##### Entries supplied #####
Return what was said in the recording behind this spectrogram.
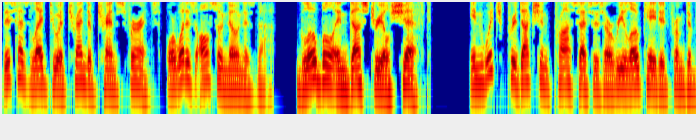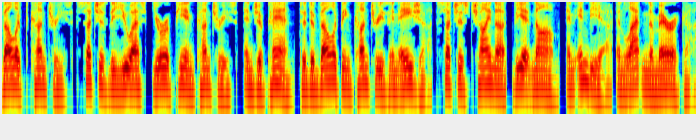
This has led to a trend of transference, or what is also known as the global industrial shift in which production processes are relocated from developed countries such as the US, European countries, and Japan to developing countries in Asia such as China, Vietnam, and India and Latin America.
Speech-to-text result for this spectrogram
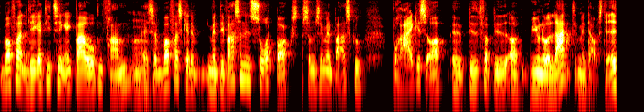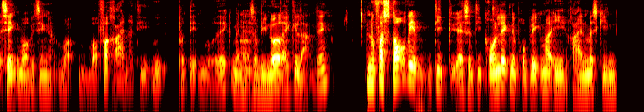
hvorfor ligger de ting ikke bare åbent fremme? Mm. Altså, hvorfor skal det, men det var sådan en sort boks, som simpelthen bare skulle brækkes op øh, bid for bid, og vi er jo nået langt, men der er jo stadig ting, hvor vi tænker, hvor, hvorfor regner de ud på den måde, ikke? Men mm. altså, vi er nået rigtig langt, ikke? Nu forstår vi de, altså, de grundlæggende problemer i regnmaskinen,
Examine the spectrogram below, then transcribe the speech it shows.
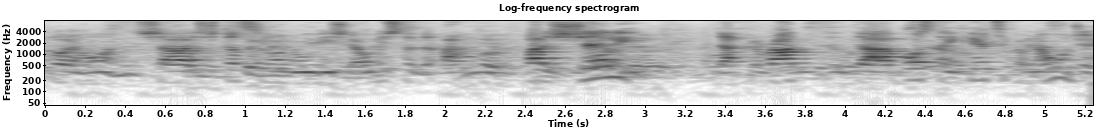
tko je on, šta, si on umišlja. Umišlja da ako baš želi da, Hrvat, da Bosna i Hercegovina uđe,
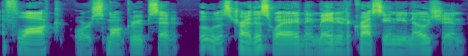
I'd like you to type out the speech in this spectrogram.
a flock or small group said, "Oh, let's try this way," and they made it across the Indian Ocean,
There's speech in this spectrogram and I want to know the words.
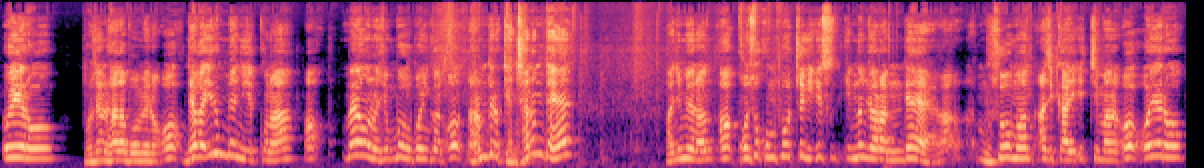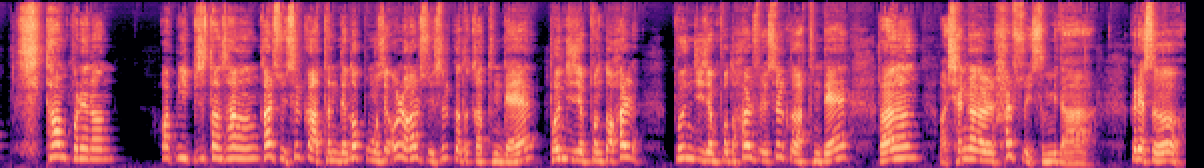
의외로 도전을 하다 보면, 어, 내가 이런 면이 있구나. 어, 매운은 지금 먹어보니까, 어, 나름대로 괜찮은데? 아니면은, 어, 고소공포증이 있, 있는 줄 알았는데, 아, 무서움은 아직까지 있지만, 어, 의외로 다음번에는 어, 이 비슷한 산은 갈 수 있을 것 같은데, 높은 곳에 올라갈 수 있을 것 같은데, 번지 점프도 할, 번지 점프도 할 수 있을 것 같은데, 라는 어, 생각을 할 수 있습니다. 그래서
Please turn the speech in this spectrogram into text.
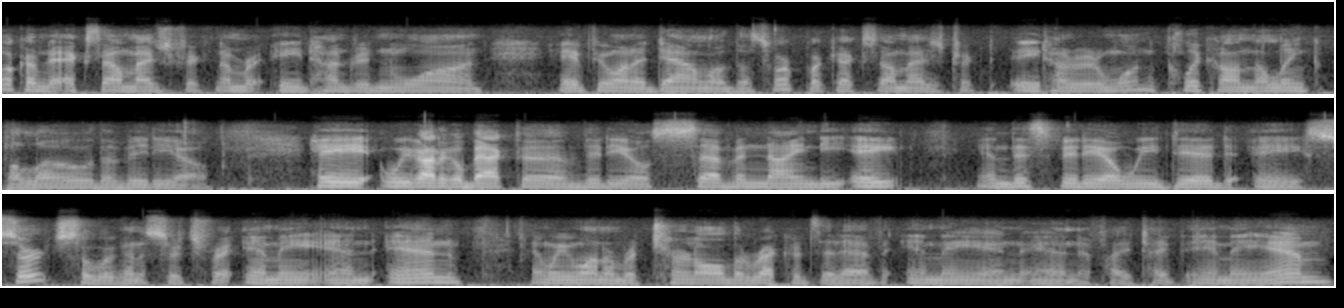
Welcome to Excel Magic Trick number 801. If you want to download this workbook, Excel Magic Trick 801, click on the link below the video. Hey, we got to go back to video 798. In this video, we did a search, so we're going to search for MANN, and we want to return all the records that have MANN. If I type MAM,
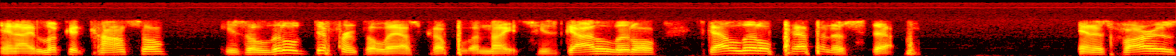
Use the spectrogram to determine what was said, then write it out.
and I look at Counsell. He's a little different the last couple of nights. He's got a little, he's got a little pep in his step. And as far as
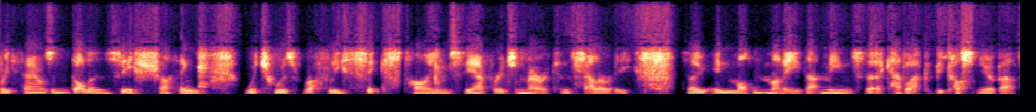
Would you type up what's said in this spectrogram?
$3,000 ish, I think, which was roughly six times the average American salary. So, in modern money, that means that a Cadillac could be costing you about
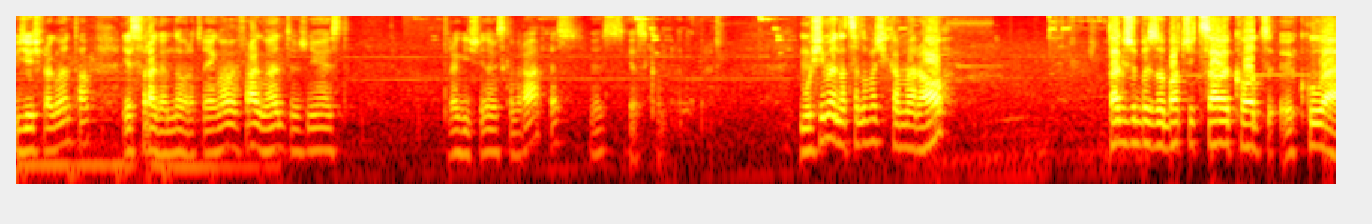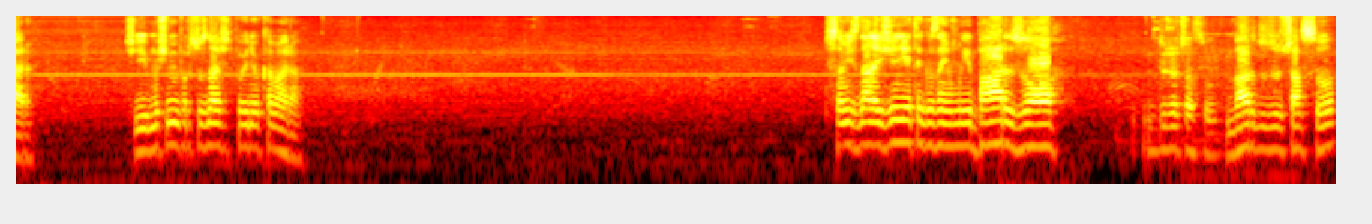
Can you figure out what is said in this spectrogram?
Widziałeś fragmenta? Jest fragment, dobra, to jak mamy fragment, to już nie jest tragicznie. Tam jest kamera? Jest? Jest, jest kamera, dobra. Musimy nacelować kamerą tak, żeby zobaczyć cały kod y, QR. Czyli musimy po prostu znaleźć odpowiednią kamerę. Czasami znalezienie tego zajmuje bardzo, Dużo czasu. bardzo dużo czasu.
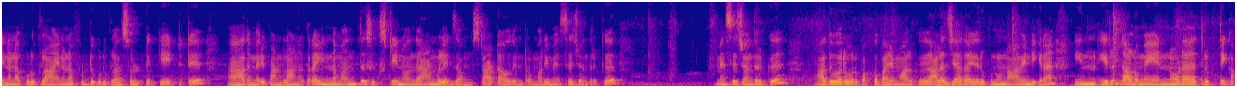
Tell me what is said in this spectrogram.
என்னென்ன கொடுக்கலாம் என்னென்ன ஃபுட்டு கொடுக்கலாம்னு சொல்லிட்டு கேட்டுட்டு அதுமாரி மாதிரி பண்ணலான்னு இருக்கிறேன். இந்த மந்த்து சிக்ஸ்டீன் வந்து ஆனுவல் எக்ஸாம் ஸ்டார்ட் ஆகுதுன்ற மாதிரி மெசேஜ் வந்திருக்கு. மெசேஜ் வந்திருக்கு. அது ஒரு ஒரு பக்கம் பயமாக இருக்குது அலர்ஜியாக தான் இருக்கணும்னு நான் வேண்டிக்கிறேன். இன் இருந்தாலுமே என்னோட திருப்திக்கா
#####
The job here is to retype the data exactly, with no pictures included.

# [Written answer]
Return what was said in the recording behind this spectrogram.
This has led to a trend of transference, or what is also known as the global industrial shift in which production processes are relocated from developed countries such as the US, European countries, and Japan to developing countries in Asia such as China, Vietnam, and India and Latin America.
Speech-to-text result for this spectrogram
hvorfor ligger de ting ikke bare åbent fremme? Mm. Altså, hvorfor skal det, men det var sådan en sort boks, som simpelthen bare skulle brækkes op øh, bid for bid, og vi er jo nået langt, men der er jo stadig ting, hvor vi tænker, hvor, hvorfor regner de ud på den måde, ikke? Men mm. altså, vi er nået rigtig langt, ikke? Nu forstår vi de, altså, de grundlæggende problemer i regnmaskinen,
Examine the spectrogram below, then transcribe the speech it shows.
tko je on, šta, si on umišlja. Umišlja da ako baš želi da, Hrvat, da Bosna i Hercegovina uđe,
I'd like you to type out the speech in this spectrogram.
a flock or small group said, "Oh, let's try this way," and they made it across the Indian Ocean,
There's speech in this spectrogram and I want to know the words.
의외로 도전을 하다 보면, 어, 내가 이런 면이 있구나. 어, 매운은 지금 먹어보니까, 어, 나름대로 괜찮은데? 아니면은, 어, 고소공포증이 있, 있는 줄 알았는데, 아, 무서움은 아직까지 있지만, 어, 의외로 다음번에는 어, 이 비슷한 산은 갈 수 있을 것 같은데, 높은 곳에 올라갈 수 있을 것 같은데, 번지 점프도 할, 번지 점프도 할 수 있을 것 같은데, 라는 어, 생각을 할 수 있습니다. 그래서
Please turn the speech in this spectrogram into text.
Welcome to Excel Magic Trick number 801. If you want to download this workbook, Excel Magic Trick 801, click on the link below the video. Hey, we got to go back to video 798. In this video, we did a search, so we're going to search for MANN, and we want to return all the records that have MANN. If I type MAM,
Use the spectrogram to determine what was said, then write it out.
and I look at Counsell. He's a little different the last couple of nights. He's got a little, he's got a little pep in his step. And as far as
Would you type up what's said in this spectrogram?
$3,000 ish, I think, which was roughly six times the average American salary. So, in modern money, that means that a Cadillac could be costing you about
Can you figure out what is said in this spectrogram?
Widziałeś fragmenta? Jest fragment, dobra, to jak mamy fragment, to już nie jest tragicznie. Tam jest kamera? Jest? Jest, jest kamera, dobra. Musimy nacelować kamerą tak, żeby zobaczyć cały kod y, QR. Czyli musimy po prostu znaleźć odpowiednią kamerę. Czasami znalezienie tego zajmuje bardzo, Dużo czasu. bardzo dużo czasu.
Tell me what is said in this spectrogram.
என்னென்ன கொடுக்கலாம் என்னென்ன ஃபுட்டு கொடுக்கலாம்னு சொல்லிட்டு கேட்டுட்டு அதுமாரி மாதிரி பண்ணலான்னு இருக்கிறேன். இந்த மந்த்து சிக்ஸ்டீன் வந்து ஆனுவல் எக்ஸாம் ஸ்டார்ட் ஆகுதுன்ற மாதிரி மெசேஜ் வந்திருக்கு. மெசேஜ் வந்திருக்கு. அது ஒரு ஒரு பக்கம் பயமாக இருக்குது அலர்ஜியாக தான் இருக்கணும்னு நான் வேண்டிக்கிறேன். இன் இருந்தாலுமே என்னோட திருப்திக்கா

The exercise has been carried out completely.